Each line from the one containing "Annotate the spectrogram" to the end of the entries below must be restated exactly, and no other line should appear.
BEGIN
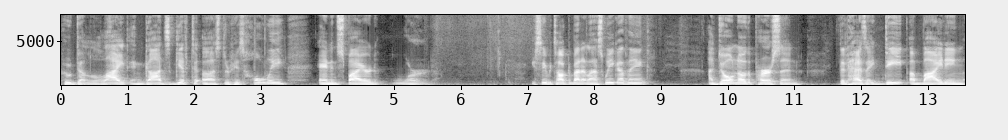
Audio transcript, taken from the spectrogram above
who delight in God's gift to us through his holy and inspired word. You see, we talked about it last week, I think. I don't know the person that has a deep, abiding,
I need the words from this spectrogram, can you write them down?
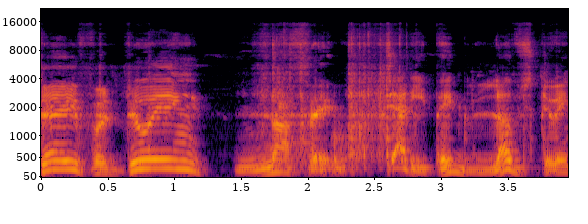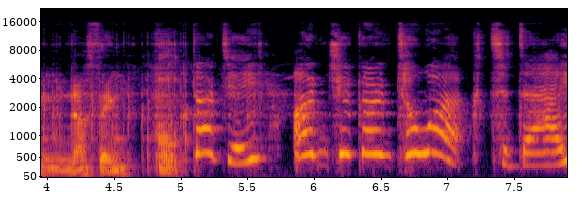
day for doing nothing. Daddy Pig loves doing nothing. Oh, Daddy, aren't you going to work today?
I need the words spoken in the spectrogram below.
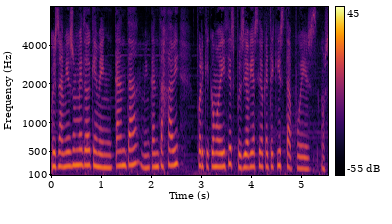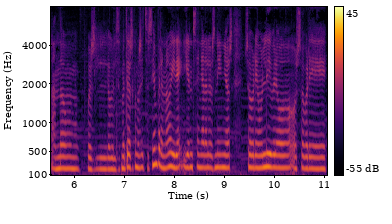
Pues a mí es un método que me encanta, me encanta Javi, porque como dices, pues yo había sido catequista pues usando pues los métodos que hemos hecho siempre, ¿no? Ir, y enseñar a los niños sobre un libro o sobre,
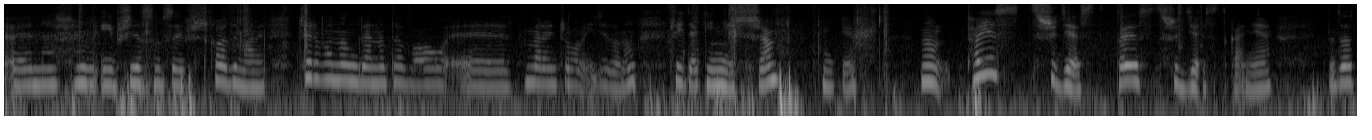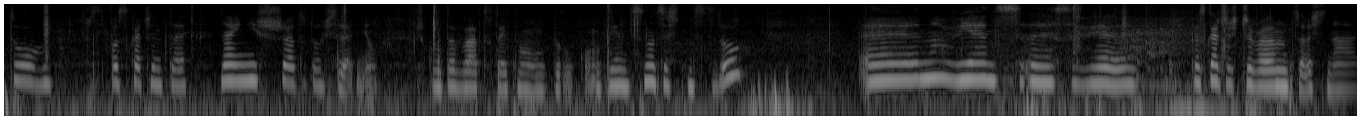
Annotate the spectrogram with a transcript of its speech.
e, naszym i przyniosłam sobie przeszkody. Mamy czerwoną, granatową, e, pomarańczową i zieloną, czyli takie niższe. Takie. No to jest 30, to jest 30, nie? No to tu poskaczę te najniższe, a tu tą średnią. Przygotowała tutaj tą drugą, więc no coś w tym stylu. E, no więc e, sobie poskaczę jeszcze wam coś na...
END
_Response to this task:_
Annotate the spectrogram with a transcript of its speech.
e, naszym i przyniosłam sobie przeszkody. Mamy czerwoną, granatową, e, pomarańczową i zieloną, czyli takie niższe. Takie. No to jest 30, to jest 30, nie? No to tu poskaczę te najniższe, a tu tą średnią. Przygotowała tutaj tą drugą, więc no coś w tym stylu. E, no więc e, sobie poskaczę jeszcze wam coś na...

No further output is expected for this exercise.